With the images left out, print all of the records below exactly.

Task data Block Start

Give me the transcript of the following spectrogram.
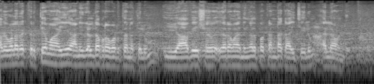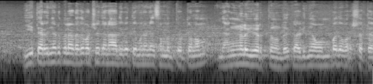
അത് വളരെ കൃത്യമായി അണികളുടെ പ്രവർത്തനത്തിലും ഈ ആവേശകരമായി നിങ്ങളിപ്പോൾ കണ്ട കാഴ്ചയിലും എല്ലാം ഉണ്ട്. ഈ തെരഞ്ഞെടുപ്പിൽ ഇടതുപക്ഷ ജനാധിപത്യ മുന്നണിയെ സംബന്ധിച്ചിടത്തോളം ഞങ്ങൾ ഉയർത്തുന്നത് കഴിഞ്ഞ ഒമ്പത് വർഷത്തെ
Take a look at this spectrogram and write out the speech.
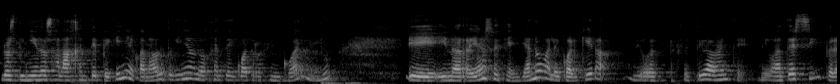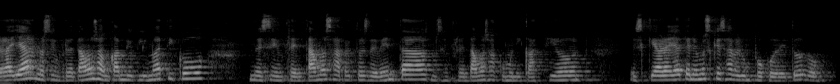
los viñedos a la gente pequeña. Y cuando hablo pequeña hablo de gente de 4 o 5 años, ¿no? Y, nos reían, se decían, ya no vale cualquiera. Digo, efectivamente. Digo, antes sí, pero ahora ya nos enfrentamos a un cambio climático, nos enfrentamos a retos de ventas, nos enfrentamos a comunicación. Es que ahora ya tenemos que saber un poco de todo.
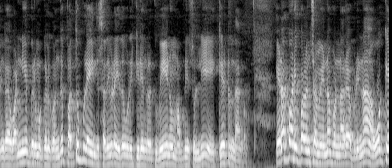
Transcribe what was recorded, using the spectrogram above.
எங்கள் வன்னிய பெருமக்களுக்கு வந்து பத்து புள்ளி ஐந்து சதவீத இடஒதுக்கீடு எங்களுக்கு வேணும் அப்படின்னு சொல்லி கேட்டிருந்தாங்க. எடப்பாடி பழனிசாமி என்ன பண்ணார் அப்படின்னா ஓகே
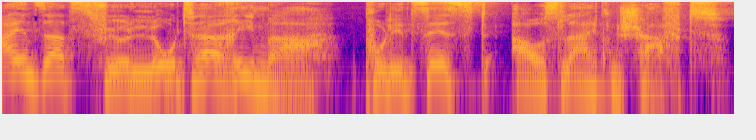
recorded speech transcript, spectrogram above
Einsatz für Lothar Riemer, Polizist aus Leidenschaft.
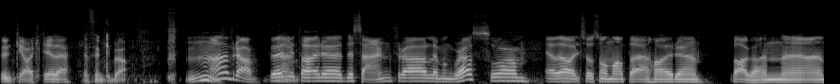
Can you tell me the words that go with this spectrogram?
Funker alltid, det. Det funker bra. Ja, bra. Før vi tar eh, desserten fra Lemongrass, så er det altså sånn at jeg har eh, laga en uh,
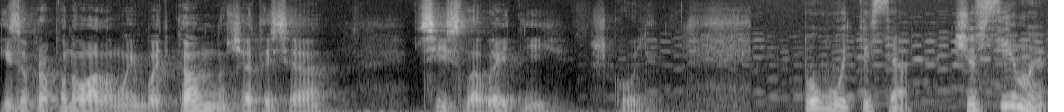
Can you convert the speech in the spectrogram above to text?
і запропонувала моїм батькам навчатися в цій славетній школі. Погодьтеся, що всі ми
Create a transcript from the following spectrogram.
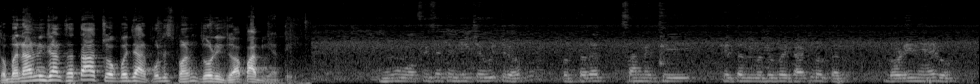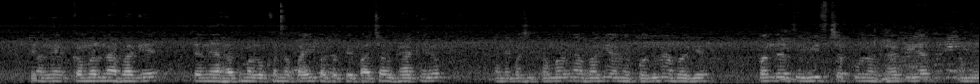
તો બનાવની જાણ થતાં ચોક બજાર પોલીસ પણ દોડી જવા પામી હતી. હું ઓફિસેથી નીચે ઉતર્યો, તો તરત સામેથી કેતન મધુભાઈ કાકલોતર દોડીને આવ્યો. અને કમરના ભાગે તેને હાથમાં લોખંડનો પાઇપ હતો તે પાછળ ઘા કર્યો અને પછી કમરના ભાગે અને પગના ભાગે પંદરથી વીસ ચપ્પુના ઘા કર્યા અને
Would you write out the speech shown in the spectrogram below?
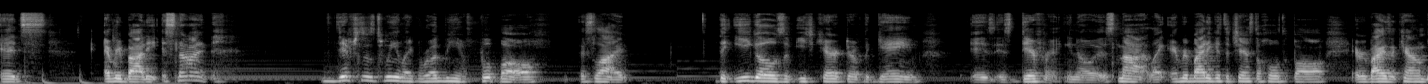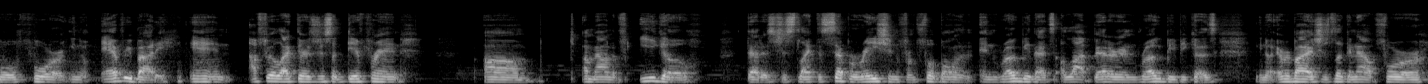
it's everybody it's not the difference between like rugby and football it's like the egos of each character of the game is is different. You know, it's not like everybody gets a chance to hold the ball. Everybody's accountable for you know everybody, and I feel like there's just a different um, amount of ego that is just like the separation from football and, and, rugby that's a lot better in rugby because you know everybody's just looking out for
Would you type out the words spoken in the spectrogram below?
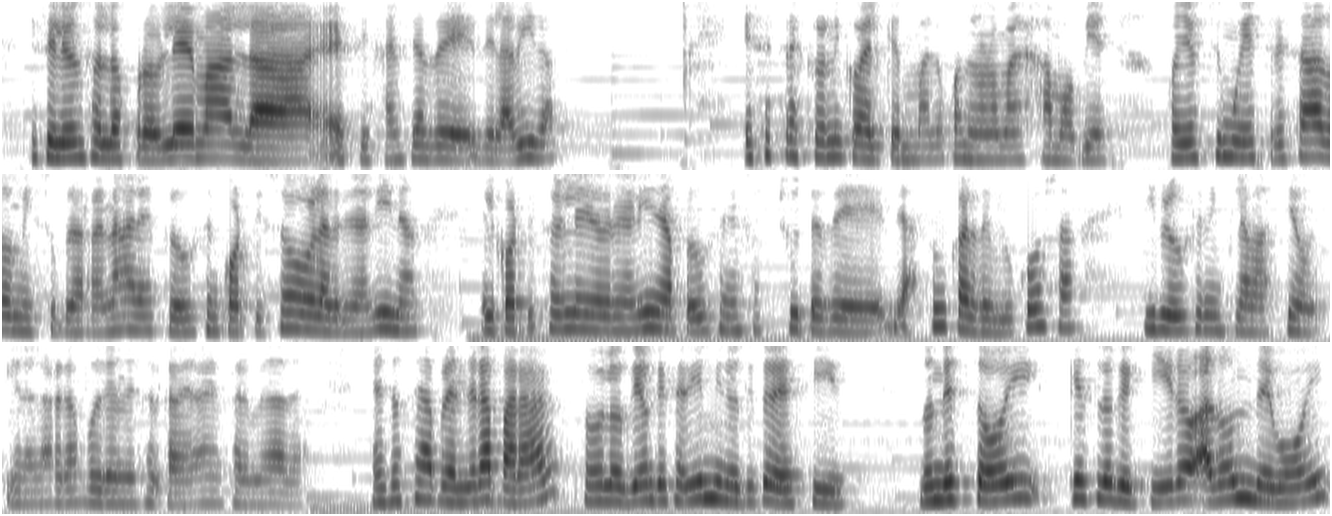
Ese león son los problemas, las exigencias de, de la vida. Ese estrés crónico es el que es malo cuando no lo manejamos bien. Cuando yo estoy muy estresado, mis suprarrenales producen cortisol, adrenalina. El cortisol y la adrenalina producen esos chutes de, azúcar, de glucosa y producen inflamación y a la larga podrían desencadenar enfermedades. Entonces aprender a parar todos los días, aunque sea 10 minutitos, y decir dónde estoy, qué es lo que quiero, a dónde voy,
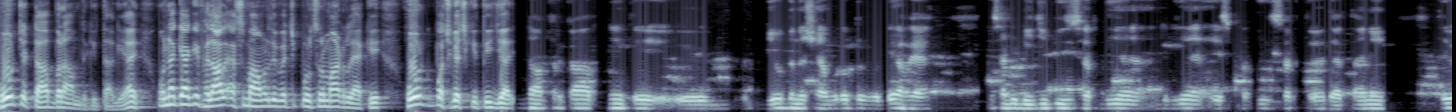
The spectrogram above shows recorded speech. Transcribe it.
ਹੋਰ ਚਿੱਟਾ ਬਰਾਮਦ ਕੀਤਾ ਗਿਆ ਹੈ। ਉਹਨਾਂ ਕਿਹਾ ਕਿ ਫਿਲਹਾਲ ਇਸ ਮਾਮਲੇ ਦੇ ਵਿੱਚ ਪੁਲਿਸ ਰਿਮਾਂਡ ਲੈ ਕੇ ਹੋਰ ਪੁੱਛਗਿੱਛ ਕੀਤੀ ਜਾ ਰਹੀ ਪੰਜਾਬ ਸਰਕਾਰ ਨੇ ਤੇ ਯੁੱਧ ਨਸ਼ਾ ਵਿਰੁੱਧ ਵਿੱਢਿਆ ਹੋਇਆ ਹੈ ਤੇ ਡੀਜੀਪੀ ਸਰ ਦੀਆਂ ਜਿਹੜੀਆਂ ਇਸ ਪ੍ਰਤੀ ਸਖਤ ਹਦਾਇਤਾਂ ਨੇ ਤੇ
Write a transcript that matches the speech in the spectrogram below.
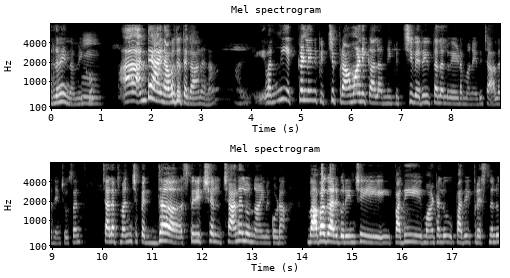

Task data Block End

**Output of the exercise:**
Give me the transcript of the following spectrogram.
അത് വളരെ കൃത്യമായി അണികളുടെ പ്രവർത്തനത്തിലും ഈ ആവേശകരമായി നിങ്ങളിപ്പോൾ കണ്ട കാഴ്ചയിലും എല്ലാം ഉണ്ട്. ഈ തെരഞ്ഞെടുപ്പിൽ ഇടതുപക്ഷ ജനാധിപത്യ മുന്നണിയെ സംബന്ധിച്ചിടത്തോളം ഞങ്ങൾ ഉയർത്തുന്നത് കഴിഞ്ഞ ഒമ്പത് വർഷത്തെ
Take a look at this spectrogram and write out the speech.
los viñedos a la gente pequeña. Y cuando hablo pequeña hablo de gente de 4 o 5 años, ¿no? Y, nos reían, se decían, ya no vale cualquiera. Digo, efectivamente. Digo, antes sí, pero ahora ya nos enfrentamos a un cambio climático, nos enfrentamos a retos de ventas, nos enfrentamos a comunicación. Es que ahora ya tenemos que saber un poco de todo.
Transcribe what was recorded, using the spectrogram above.
எங்கள் வன்னிய பெருமக்களுக்கு வந்து பத்து புள்ளி ஐந்து சதவீத இடஒதுக்கீடு எங்களுக்கு வேணும் அப்படின்னு சொல்லி கேட்டிருந்தாங்க. எடப்பாடி பழனிசாமி என்ன பண்ணார் அப்படின்னா ஓகே
recorded speech transcript, spectrogram above
Einsatz für Lothar Riemer, Polizist aus Leidenschaft.
Can you tell me the words that go with this spectrogram?
Funker alltid, det. Det funker bra. Ja, bra. Før vi tar eh, desserten fra Lemongrass, så er det altså sånn at jeg har eh, laga en uh,
Can you convert the speech in the spectrogram above to text?
і запропонувала моїм батькам навчатися в цій славетній школі. Погодьтеся, що всі ми
Create a transcript from the following spectrogram.
તો બનાવની જાણ થતાં ચોક બજાર પોલીસ પણ દોડી જવા પામી હતી. હું ઓફિસેથી નીચે ઉતર્યો, તો તરત સામેથી કેતન મધુભાઈ કાકલોતર દોડીને આવ્યો. અને કમરના ભાગે તેને હાથમાં લોખંડનો પાઇપ હતો તે પાછળ ઘા કર્યો અને પછી કમરના ભાગે અને પગના ભાગે પંદરથી વીસ ચપ્પુના ઘા કર્યા અને
Would you write out the speech shown in the spectrogram below?
it's everybody it's not the difference between like rugby and football it's like the egos of each character of the game is is different. You know, it's not like everybody gets a chance to hold the ball. Everybody's accountable for you know everybody, and I feel like there's just a different um, amount of ego that is just like the separation from football and, and, rugby that's a lot better in rugby because you know everybody's just looking out for
Would you type out the words spoken in the spectrogram below?
Ese león son los problemas, las exigencias de, de la vida. Ese estrés crónico es el que es malo cuando no lo manejamos bien. Cuando yo estoy muy estresado, mis suprarrenales producen cortisol, adrenalina. El cortisol y la adrenalina producen esos chutes de, azúcar, de glucosa y producen inflamación y a la larga podrían desencadenar enfermedades. Entonces aprender a parar todos los días, aunque sea 10 minutitos, y decir dónde estoy, qué es lo que quiero, a dónde voy,
The spectrogram above shows recorded speech. Transcribe it.
ਹੋਰ ਚਿੱਟਾ ਬਰਾਮਦ ਕੀਤਾ ਗਿਆ ਹੈ। ਉਹਨਾਂ ਕਿਹਾ ਕਿ ਫਿਲਹਾਲ ਇਸ ਮਾਮਲੇ ਦੇ ਵਿੱਚ ਪੁਲਿਸ ਰਿਮਾਂਡ ਲੈ ਕੇ ਹੋਰ ਪੁੱਛਗਿੱਛ ਕੀਤੀ ਜਾ ਰਹੀ ਪੰਜਾਬ ਸਰਕਾਰ ਨੇ ਤੇ ਯੁੱਧ ਨਸ਼ਾ ਵਿਰੁੱਧ ਵਿੱਢਿਆ ਹੋਇਆ ਹੈ ਤੇ ਡੀਜੀਪੀ ਸਰ ਦੀਆਂ ਜਿਹੜੀਆਂ ਇਸ ਪ੍ਰਤੀ ਸਖਤ ਹਦਾਇਤਾਂ ਨੇ ਤੇ
Write a transcript that matches the speech in the spectrogram below.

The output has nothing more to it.